The manufacturer formerly labeled the Strasbourg report "certification" and when you clicked on that word they had a short form of the report on their web page as the technical underpinnings of their claims for protection. And they quoted Dr. Willinger "Ribcap prevents head trauma- Heads protected by Ribcap show up a significantly lower injury risk in all tested impact configurations" Ribcaps prevent head trauma? He did not test any actual Ribcaps for the report. There is an appearance here of having conducted a serious investigation of the protective capabilities of the foam used in the caps, but only at low velocities on a flat anvil. Really protective headgear is tested at higher drop heights, using less-forgiving metal headforms and on hemispheric or curbstone anvils as well as flat. The actual headgear is tested, not a sample of the materials in it. So there is no actual test of the caps, and no comparison anywhere of the caps' performance with that of helmets meeting actual helmet standards.
For more, see Ribcap's web page.
The Guardian article

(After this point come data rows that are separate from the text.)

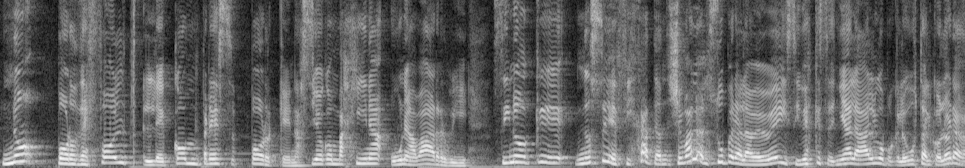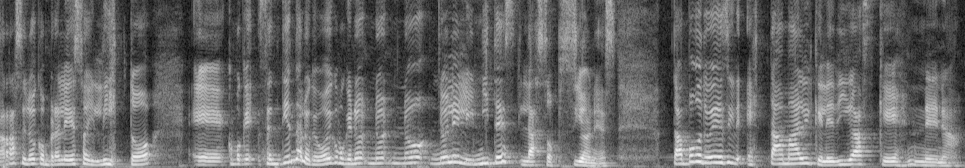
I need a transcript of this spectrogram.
no por default le compres porque nació con vagina una Barbie, sino que, no sé, fíjate, llévala al súper a la bebé y si ves que señala algo porque le gusta el color, agarráselo, comprarle eso y listo. Eh, como que se entiende a lo que voy, como que no, no, no, no le limites las opciones. Tampoco te voy a decir está mal que le digas que es nena.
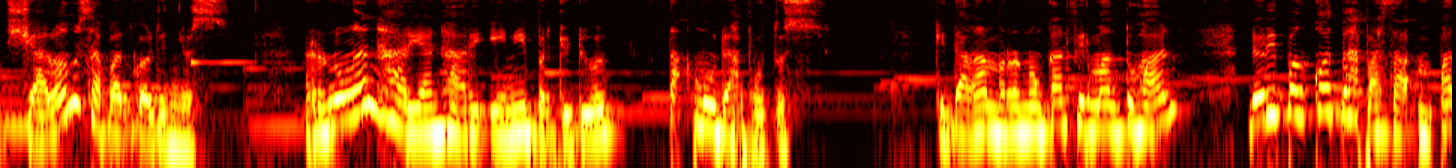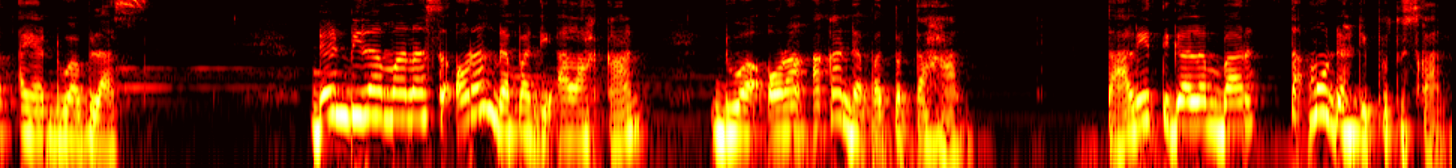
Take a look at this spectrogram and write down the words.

In May of 2011 a blog writer for the UK's Guardian endorsed the product, and the editors not only used the headline "Ribcap folding bike 'helmet' - review" but mislabeled a photo as "Helen Pidd wearing a Ripcap foldable bicycle helmet." They did not even spell the product name correctly. And the author says she is going to "review the very cosy cycle helmet I've been rocking all winter on the streets of Berlin." Confusion reigns at the Guardian. The caps are not helmets. This article illustrates how the manufacturer's advertising can be distracting and clearly the Guardian was misled.
If you want to wear a Ribcap rather than a helmet, that's up to you, but we hope you do not confuse the level of protection offered by the product with the protection of a helmet. For that you have to wear a helmet with a sticker inside saying it meets the standard for the sport you are engaged in. The testing to meet that standard is based on impacts you can reasonably expect. We think that settling for less is cheating yourself of the protection your brain deserves.
For a hat-style helmet that meets the CEN European bike and skateboard helmet standard, see the Danish Yakkay or the Lazer CityZen. You don't have to settle for less to have a real helmet that looks like a cap or hat.
For more on the protection offered by non-traditional headgear, see our page on turbans. Some of them would probably out-perform the Ribcap in an impact test.